    • Digging through items in del.icio.us tagged with ‘django’, I ran across this nifty Google search that returns a listing of all Google Code projects with ‘django’ in the title. Of course, I found a lot of known projects, but it was interesting to see all the others that don’t get publicized as often.
  • Code snippets and projects:
    • Last week we let everyone know that James Tauber had begun his work on fully fleshing out Atom support in Django. Less than a week later and James has completed his work. Check out James’ implementation of RFC 4287 for Django at its Google Code repository.
    • A newcomer to the Django community known only as ‘mamcx’ has begun the work necessary to complete the MSSQL backend. This backend had been left in a state of disarray as its original maintainers lost interest and the core of Django evolved over the past few years. Mamcx has already put in considerable work, but is somewhat new to Python and Django, so any assistance would obviously be much appreciated! Check out [5062] for his patches and comments.
    • Here’s a method of defining a set of URLs in your Django project that will never get cached.
    • Derek Willis has implemented iCal feeds in his Django application and written a subsequent post detailing how you can do it too. Using the excellent vObject library in tandem with Django (and applying a few idiosyncratic tweaks to make IE/Outlook happy) is very simple and eliminates the need for the developer (i.e. you) to develop any iCal templates!
    • Bradley Whittington has a series of posts on his blog that detail his development of a Django middleware to log statistics about users to a database. Part one details the construction of a data model to hold this information and how to log this information within a middleware component. Part two goes over one process by which you can aggregate this data in meaningful ways.
  • New Django sites of note:
    • FrePPLe came to my attention through a user-submitted email.
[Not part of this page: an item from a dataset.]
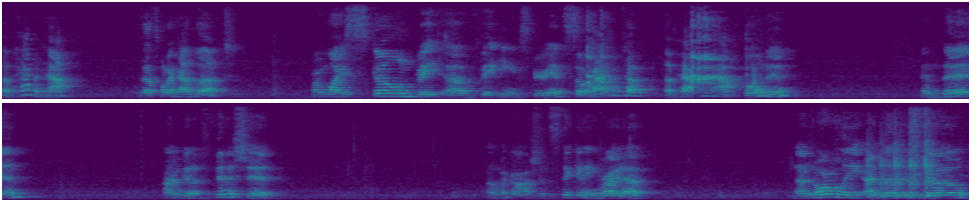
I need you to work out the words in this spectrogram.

FrePPLe is a specialized application for production planning in the manufacturing industry. It was described to me thusly: “A first part of it is an extensible planning engine written in c++ (with bindings exposed in Python). The second part is the user interface and data persistence layer. For this I have become excited about django: Django’s flexible and efficient framework provides the ideal foundation. Also, the Django mindset and design principles match very well with the easy-to-extend, easy-to-customize and easy-to-use goals of my project.” Check out the screenshots of FrePPLe and see how they’ve put the Django admin interface to work in some interesting ways.
    • Splice is an web application that allows users to upload, edit, and mix their music, as well as connect musicians from all over the world. Not only is this a really cool idea for a web site, it has a great design, and it’s written in Django!

If you have any tips, project announcements, or generally interesting Django news, email me at clintecker+djangotips@gmail.com.